Professor Marcon is a developmental psychologist and a professor of psychology at the University of North Florida. After working as a school psychologist in the barrios of East Los Angeles, she has held faculty positions in the Departments of Psychology at Clemson University, Davidson College, and the University of North Florida. She was also a senior research associate in the District of Columbia Public Schools where she initiated an ongoing longitudinal study of early childhood educational practices. The research reported here has been ongoing for more than a decade, and reports of its findings have been published in Early Childhood Research Quarterly, Developmental Psychology, and other scientific journals in the field.

The issues involved in this exchange matter a great deal to all who work with young children, as we struggle to understand more fully the nature of short- versus long-term effects of the pedagogical approaches we take. It is difficult to obtain hard data on the big issues (it is fairly easy to do so on the little ones, like knowledge of the alphabet) because the definitive experiments that would be required to provide the hard data may often be unethical to conduct.

The problem is not political but ideological. Ideologies are deeply held beliefs that fill the vacuum created by the unavailability of hard data. Our best strategy in such situations is to make our ideas and the data that we do have readily available to others who can subject them to vigorous argument and debate.

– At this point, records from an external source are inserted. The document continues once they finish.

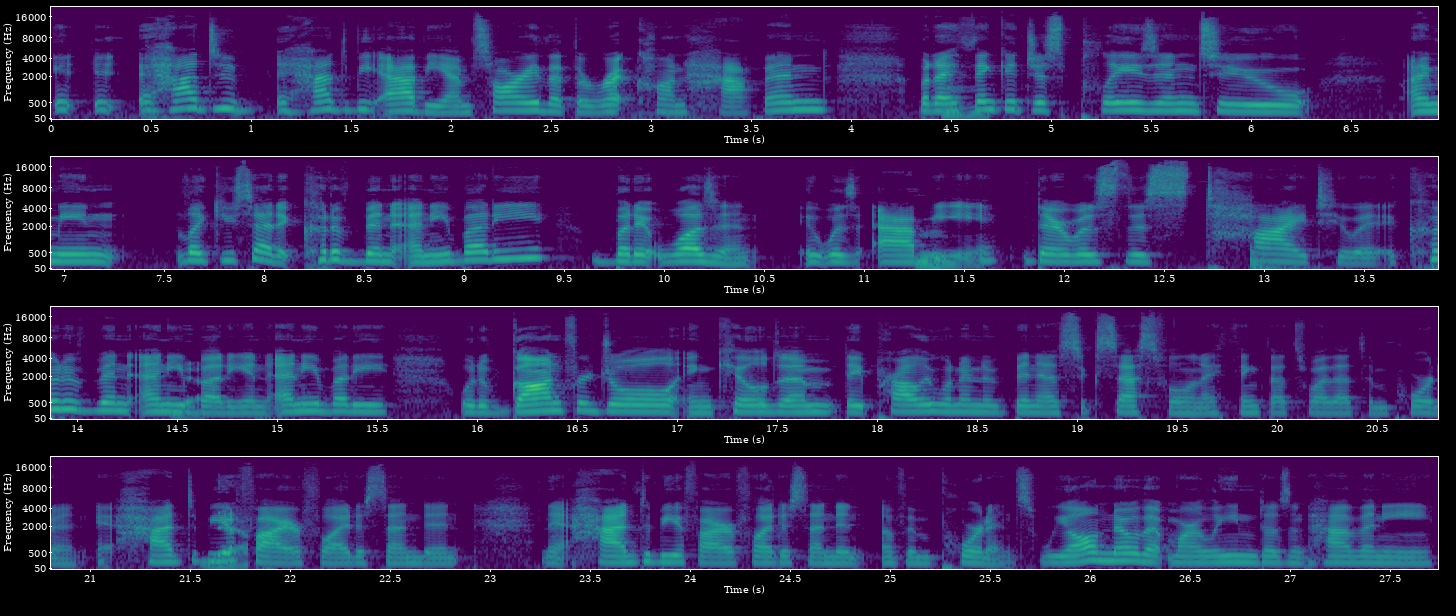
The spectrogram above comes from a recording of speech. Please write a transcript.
it, it, it had to it had to be Abby. I'm sorry that the retcon happened, but I think it just plays into I mean, like you said, it could have been anybody, but it wasn't. It was Abby. Hmm. There was this tie to it. It could have been anybody, and anybody would have gone for Joel and killed him. They probably wouldn't have been as successful, and I think that's why that's important. It had to be a Firefly descendant, and it had to be a Firefly descendant of importance. We all know that Marlene doesn't have any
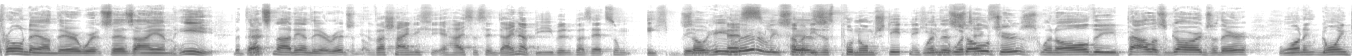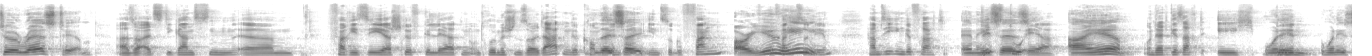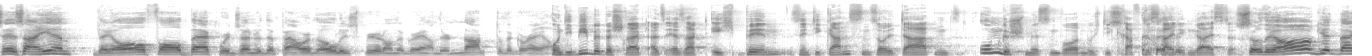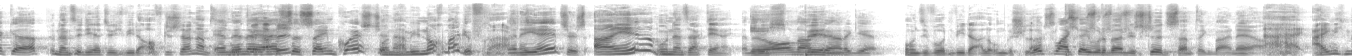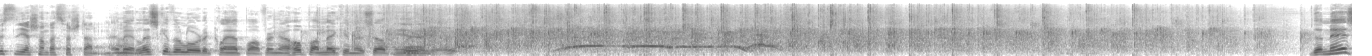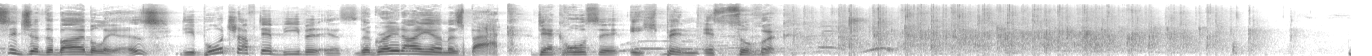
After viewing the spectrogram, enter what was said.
pronoun there where it says, I am he, but that's not in the original. Wahrscheinlich heißt es in deiner Bibelübersetzung, ich bin So he es. literally Aber says, dieses Pronomen steht nicht When im the Urtext. soldiers, when all the palace guards are there wanting, going to arrest him, Also als die ganzen ähm, Pharisäer, Schriftgelehrten und römischen Soldaten gekommen They sind, say, um ihn zu gefangen, "Are you gefangen zu he?" nehmen, haben sie ihn gefragt, And he bist du says, er? I am. Und er hat gesagt, ich When he, bin. when he says I am, they all fall backwards under the power of the Holy Spirit on the ground. They're knocked to the ground. Und die Bibel beschreibt, als er sagt, ich bin, sind die ganzen Soldaten umgeschmissen worden durch die Kraft des Heiligen Geistes. So they all get back up, Und dann sind die natürlich wieder aufgestanden, haben sich and then they ask the same question. und haben ihn nochmal gefragt. And he answers, I am. Und dann sagt er, And all ich knocked down bin. again. Und sie wurden wieder alle umgeschlagen. Looks like they would have understood something by now. Ah, Eigentlich müssten sie ja schon was verstanden haben. Amen. Let's give the Lord a clap offering. I hope I'm making myself clear Yeah. here. The message of the Bible is Die Botschaft der Bibel ist, the great I am is back. der große Ich Bin ist zurück.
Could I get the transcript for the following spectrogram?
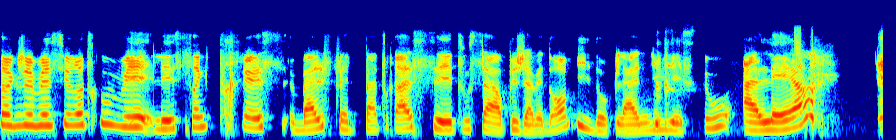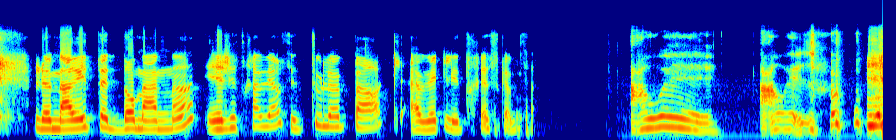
Donc je me suis retrouvée les cinq tresses mal faites, pas tracées, tout ça. En plus j'avais dormi, donc la nuit et tout, à l'air, le marée tête dans ma main et j'ai traversé tout le parc avec les tresses comme ça. Ah ouais. Ah ouais. j'avoue.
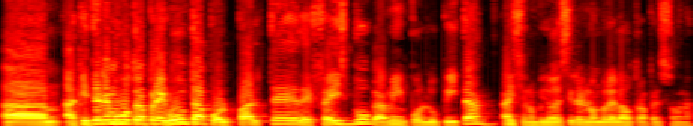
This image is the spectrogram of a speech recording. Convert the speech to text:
Aquí tenemos otra pregunta por parte de Facebook, a mí, por Lupita. Ay, se nos olvidó decir el nombre de la otra persona.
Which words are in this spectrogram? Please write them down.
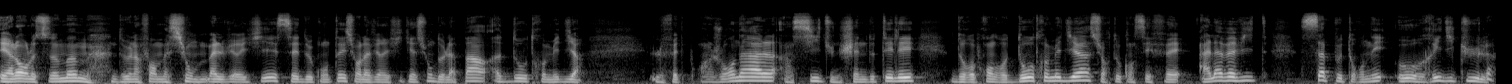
Et alors le summum de l'information mal vérifiée, c'est de compter sur la vérification de la part d'autres médias. Le fait pour un journal, un site, une chaîne de télé, de reprendre d'autres médias, surtout quand c'est fait à la va-vite, ça peut tourner au ridicule.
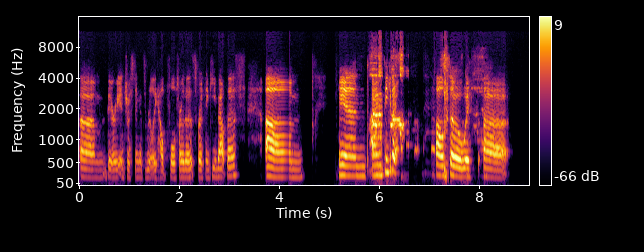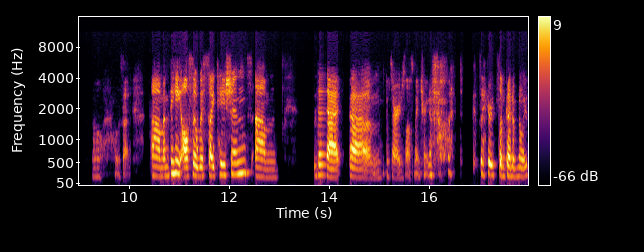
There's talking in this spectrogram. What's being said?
um, very interesting. It's really helpful for this, for thinking about this. Um, and I'm thinking about also with, uh, oh, what was that? Um, I'm thinking also with citations um, that, um, I'm sorry, I just lost my train of thought because I heard some kind of noise.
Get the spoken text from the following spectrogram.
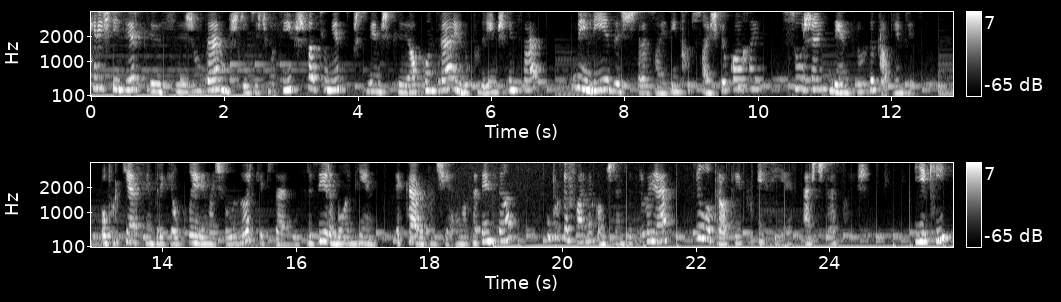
Quer isto dizer que, se juntarmos todos estes motivos, facilmente percebemos que, ao contrário do que poderíamos pensar, a maioria das distrações e interrupções que ocorrem surgem dentro da própria empresa. Ou porque há sempre aquele colega mais falador que, apesar de trazer um bom ambiente, acaba por desviar a nossa atenção, ou porque a forma como estamos a trabalhar, ele própria propicia as distrações. E aqui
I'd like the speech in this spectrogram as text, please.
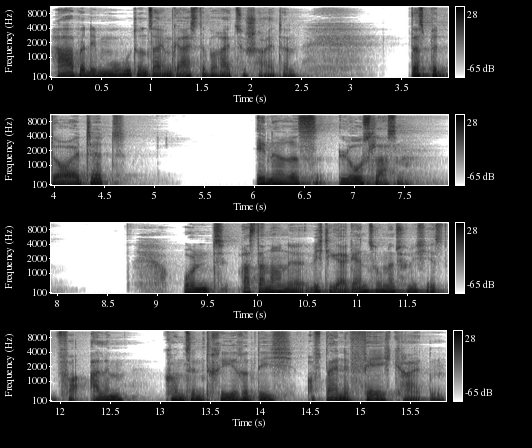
Habe den Mut und sei im Geiste bereit zu scheitern. Das bedeutet inneres Loslassen. Und was dann noch eine wichtige Ergänzung natürlich ist, vor allem konzentriere dich auf deine Fähigkeiten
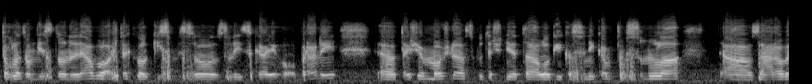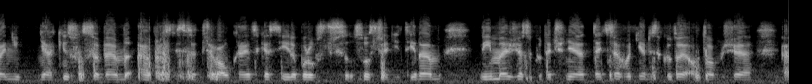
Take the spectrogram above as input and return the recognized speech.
tohleto město nedávalo až tak velký smysl smysl z hlediska jeho obrany, eh, takže možná skutečně ta logika se někam posunula a zároveň nějakým způsobem eh, prostě se třeba ukrajinské síly budou soustředit jinam. Víme, že skutečně teď se hodně diskutuje o tom, že eh,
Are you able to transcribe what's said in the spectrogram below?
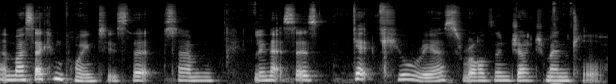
And my second point is that um, Lynette says, get curious rather than judgmental.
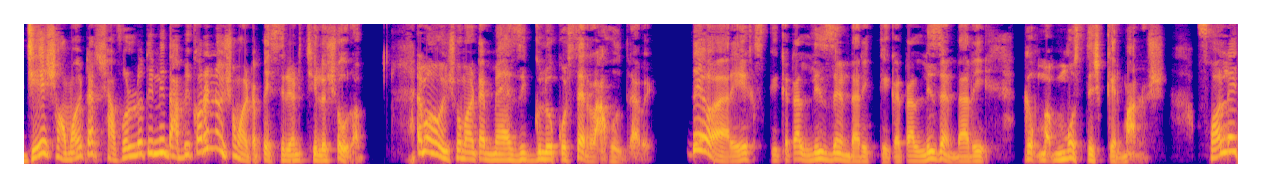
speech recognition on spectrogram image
যে সময়টার সাফল্য তিনি দাবি করেন, ওই সময়টা প্রেসিডেন্ট ছিল সৌরভ। এবং ওই সময়টা ম্যাজিকগুলো করছে Rahul Dravid. They are ex cricketer legendary cricketer legendary মস্তিষ্কের মানুষ। ফলে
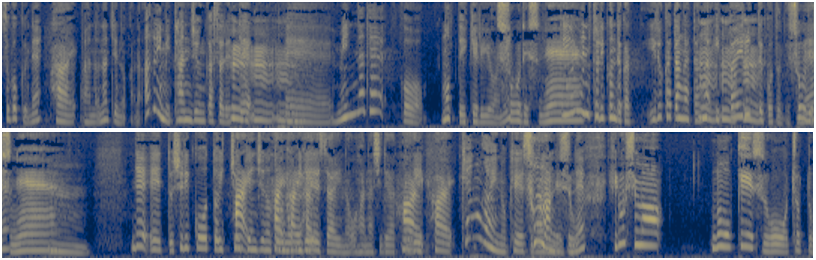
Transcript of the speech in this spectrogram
すごくね、はい。あの、なんていうのかな、ある意味単純化されて、うんうんうんえーみんなで、こう、持っていけるように、そうですっていうふうね。に取り組んでかいる方々がいっぱいいるってことですね。そうですね。うんで、えっ、と、首里高と一丁拳銃の塔の慰霊祭のお話であったり、はい、はい。県外のケースそうがあなんでよるんですすね。。広島のケースをちょっと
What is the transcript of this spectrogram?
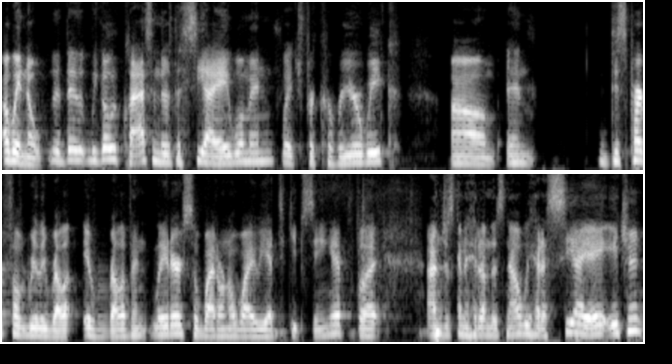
Oh wait, no. The, the- we go to class and there's the CIA woman, which for career week, um, and this part felt really rele- irrelevant later. So I don't know why we had to keep seeing it, but I'm just gonna hit on this now. We had a CIA agent,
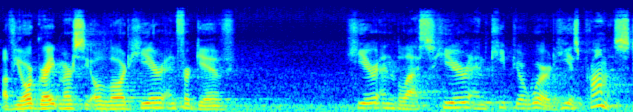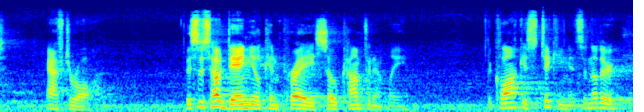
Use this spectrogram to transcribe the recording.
of your great mercy, O Lord, hear and forgive Hear and bless, hear and keep your word. He has promised, after all. This is how Daniel can pray so confidently. The clock is ticking. It's another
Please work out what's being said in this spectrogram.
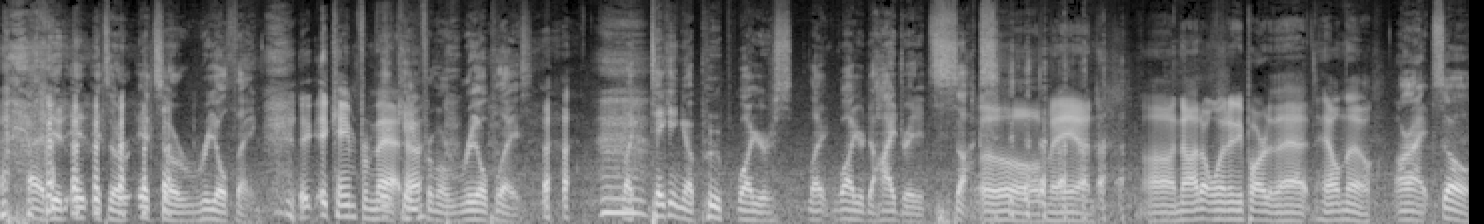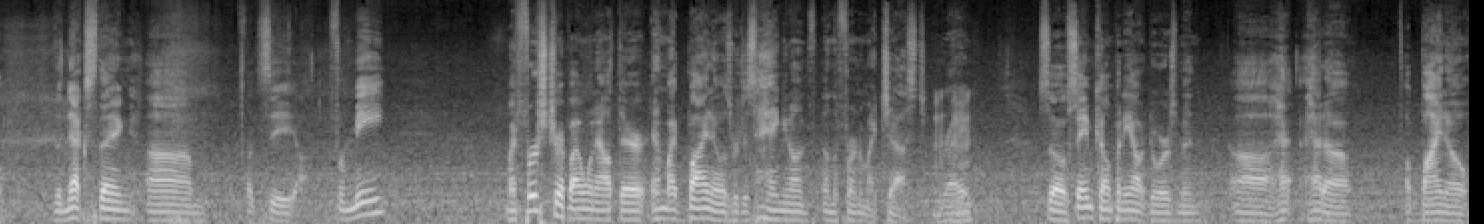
uh, dude. It, it's a it's a real thing. It, it came from that. it came huh? from a real place. like taking a poop while you're like while you're dehydrated sucks. oh man, uh, no, I don't want any part of that. Hell no. All right, so the next thing, um, let's see. For me, my first trip, I went out there and my binos were just hanging on on the front of my chest, right? So same company, Outdoorsman, uh, ha- had a a bino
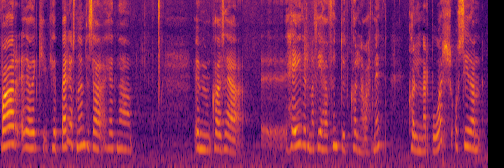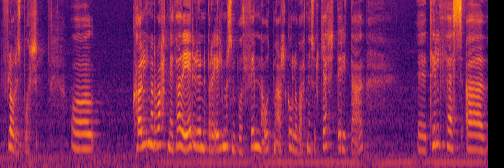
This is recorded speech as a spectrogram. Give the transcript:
var, þau berjast um þess að hérna, um hvað að segja uh, heiðurna því að hafa fundið upp kölnavatnið kölnarbúar og síðan flórinsbúar og kölnarvatnið það er í rauninu bara ilmur sem búið að þinna út með alkohóluvatni eins og gert er í dag uh, til þess að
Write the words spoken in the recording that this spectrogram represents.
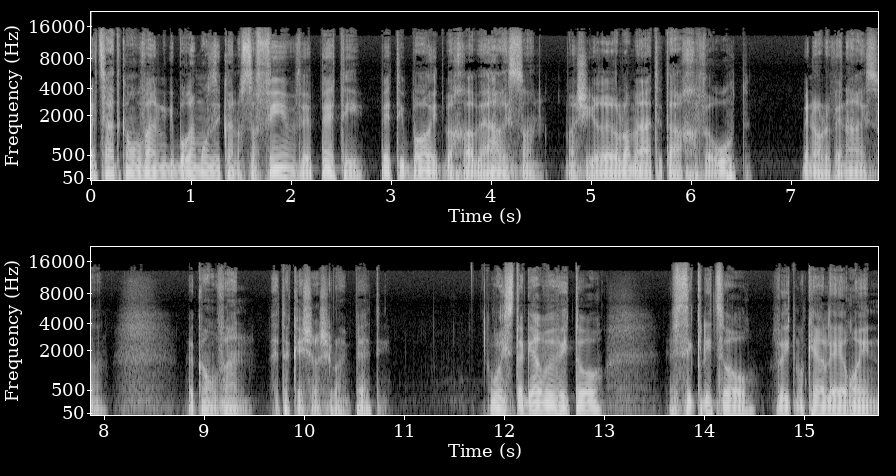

We are grateful to both contributors to this discussion for helping us to think more clearly about how best to approach the scientific as well as pedagogical issues involved in supporting our young children's growth, learning, and development.